What you need to do:
Please reproduce the data exactly and omit the pictures.

** Opening Dataset excerpts block **

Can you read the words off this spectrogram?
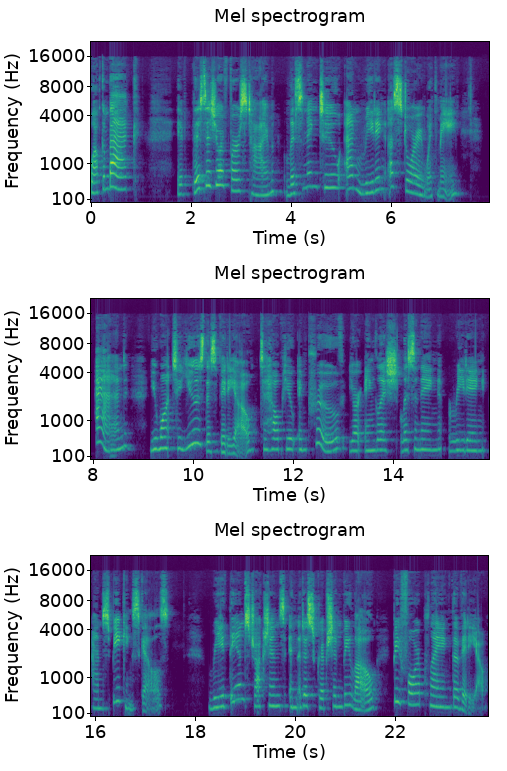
Welcome back. If this is your first time listening to and reading a story with me, and you want to use this video to help you improve your English listening, reading, and speaking skills, read the instructions in the description below before playing the video.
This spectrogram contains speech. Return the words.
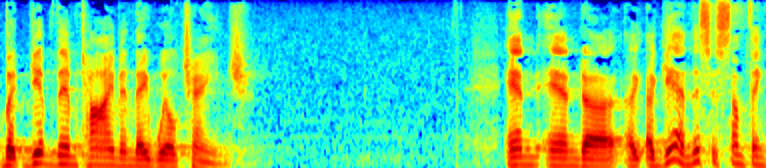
but give them time and they will change. And, and uh, again, this is something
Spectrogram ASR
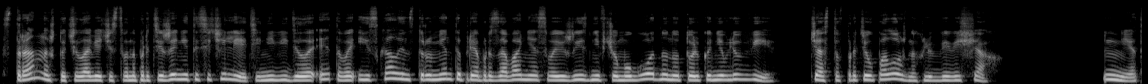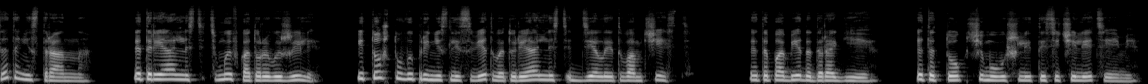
Странно, что человечество на протяжении тысячелетий не видело этого и искало инструменты преобразования своей жизни в чем угодно, но только не в любви, часто в противоположных любви вещах. Нет, это не странно. Это реальность тьмы, в которой вы жили. И то, что вы принесли свет в эту реальность, делает вам честь. Это победа, дорогие. Это то, к чему вы шли тысячелетиями.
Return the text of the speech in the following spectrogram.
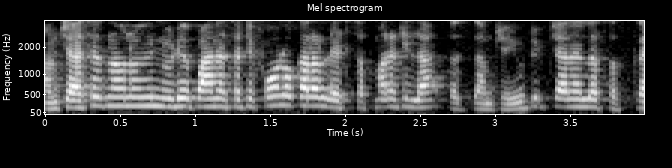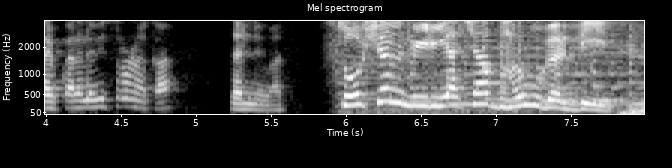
आमचे असेच नवनवीन व्हिडिओ पाहण्यासाठी फॉलो करा. लेट्सअप मराठीला. तसेच आमच्या युट्यूब चॅनलला सबस्क्राईब करायला विसरू नका. धन्यवाद. सोशल मीडियाच्या भाऊ गर्दीत.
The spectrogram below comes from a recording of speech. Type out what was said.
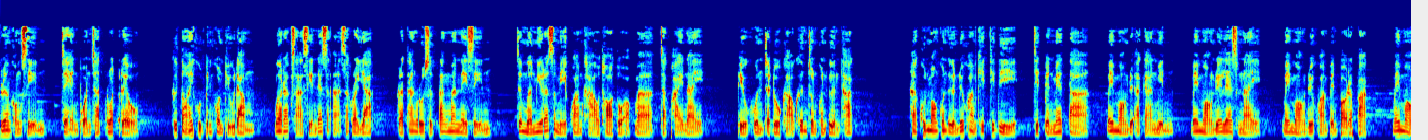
เรื่องของศีลจะเห็นผลชัดรวดเร็ว คือต่อให้คุณเป็นคนผิวดำเมื่อรักษาศีลได้สะอาดสักระยะ กระทั่งรู้สึกตั้งมั่นในศีลจะเหมือนมีรัศมีความขาวทอตัวออกมาจากภายใน ผิวคุณจะดูขาวขึ้นจนคนอื่นทัก หากคุณมองคนอื่นด้วยความคิดที่ดี จิตเป็นเมตตา ไม่มองด้วยอาการหมิน่น ไม่มองด้วยเลสไนไม่มองด้วยความเป็นปรปัก ไม่มอง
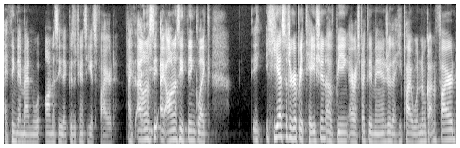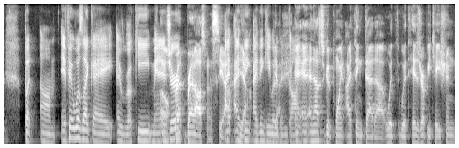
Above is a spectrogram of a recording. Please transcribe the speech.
I think that Maddon would- honestly, like, there's a chance he gets fired. I, I honestly, I honestly think like he- has such a reputation of being a respected manager that he probably wouldn't have gotten fired. But um, if it was like a, a rookie Oh, manager, Brett, Brett Ausmus. Yeah. I, I yeah. think I think he would have been gone. And, and, and that's a good point. I think that uh, with with his reputation,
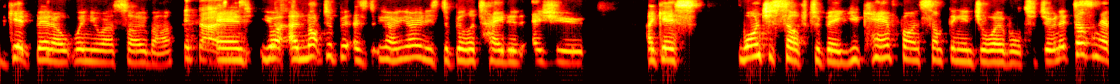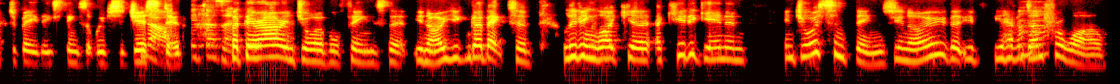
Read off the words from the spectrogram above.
get better when you are sober. It does. And you're not debi- as you know, you're not as debilitated as you, I guess, want yourself to be. You can find something enjoyable to do. And it doesn't have to be these things that we've suggested. No, it doesn't. But there are enjoyable things that, you know, you can go back to living like you're a kid again and enjoy some things, you know, that you, you haven't mm-hmm. done for a while.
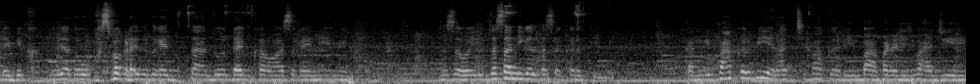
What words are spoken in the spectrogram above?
लय बी म्हणजे आता उपास पकडायचं तर काही चा- दोन टाईम खावा असं काही नियम आहे जसं होईल जसा निघेल तसं करते मी. कारण की भाकर बी आहे रातची भाकर आहे बा बटाट्याची भाजी आहे.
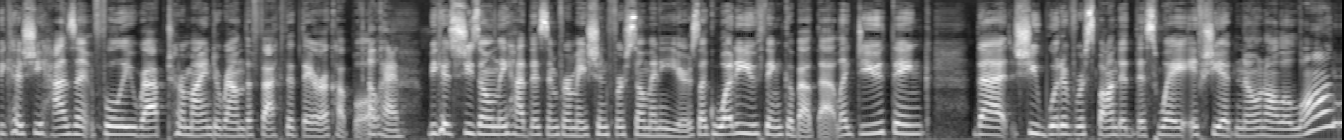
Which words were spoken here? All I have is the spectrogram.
because she hasn't fully wrapped her mind around the fact that they're a couple. Okay. Because she's only had this information for so many years. Like, what do you think about that? Like, do you think that she would have responded this way if she had known all along?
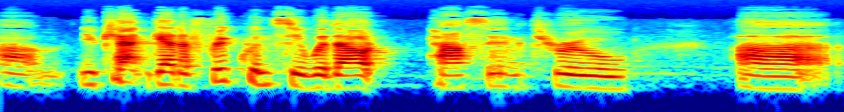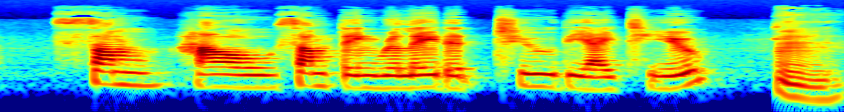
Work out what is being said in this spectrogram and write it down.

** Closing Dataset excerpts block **

Solution for this exercise:
Can you read the words off this spectrogram?
Welcome back. If this is your first time listening to and reading a story with me, and you want to use this video to help you improve your English listening, reading, and speaking skills, read the instructions in the description below before playing the video.
This spectrogram contains speech. Return the words.
but give them time and they will change. And, and uh, again, this is something
Spectrogram ASR
Странно, что человечество на протяжении тысячелетий не видело этого и искало инструменты преобразования своей жизни в чем угодно, но только не в любви, часто в противоположных любви вещах. Нет, это не странно. Это реальность тьмы, в которой вы жили. И то, что вы принесли свет в эту реальность, делает вам честь. Это победа, дорогие. Это то, к чему вы шли тысячелетиями.
Return the text of the speech in the following spectrogram.
आमचे असेच नवनवीन व्हिडिओ पाहण्यासाठी फॉलो करा. लेट्सअप मराठीला. तसेच आमच्या युट्यूब चॅनलला सबस्क्राईब करायला विसरू नका. धन्यवाद. सोशल मीडियाच्या भाऊ गर्दीत.
The spectrogram below comes from a recording of speech. Type out what was said.
เรื่องของศีลจะเห็นผลชัดรวดเร็ว คือต่อให้คุณเป็นคนผิวดำเมื่อรักษาศีลได้สะอาดสักระยะ กระทั่งรู้สึกตั้งมั่นในศีลจะเหมือนมีรัศมีความขาวทอตัวออกมาจากภายใน ผิวคุณจะดูขาวขึ้นจนคนอื่นทัก หากคุณมองคนอื่นด้วยความคิดที่ดี จิตเป็นเมตตา ไม่มองด้วยอาการหมิน่น ไม่มองด้วยเลสไนไม่มองด้วยความเป็นปรปัก ไม่มอง
Above is a spectrogram of a recording. Please transcribe the speech.
I think that Maddon would- honestly, like, there's a chance he gets fired. I, I honestly, I honestly think like he- has such a reputation of being a respected manager that he probably wouldn't have gotten fired. But um, if it was like a, a rookie Oh, manager, Brett, Brett Ausmus. Yeah. I, I yeah. think I think he would have been gone. And, and, and that's a good point. I think that uh, with with his reputation,
Read off the words from the spectrogram above.
get better when you are sober. It does. And you're not debi- as you know, you're not as debilitated as you, I guess, want yourself to be. You can find something enjoyable to do. And it doesn't have to be these things that we've suggested. No, it doesn't. But there are enjoyable things that, you know, you can go back to living like you're a kid again and enjoy some things, you know, that you, you haven't mm-hmm. done for a while.
What words are spoken in the spectrogram above?
लय बी म्हणजे आता उपास पकडायचं तर काही चा- दोन टाईम खावा असं काही नियम आहे जसं होईल जसा निघेल तसं करते मी. कारण की भाकर बी आहे रातची भाकर आहे बा बटाट्याची भाजी आहे.
Which words were spoken here? All I have is the spectrogram.
because she hasn't fully wrapped her mind around the fact that they're a couple. Okay. Because she's only had this information for so many years. Like, what do you think about that? Like, do you think that she would have responded this way if she had known all along?
Work out what is being said in this spectrogram and write it down.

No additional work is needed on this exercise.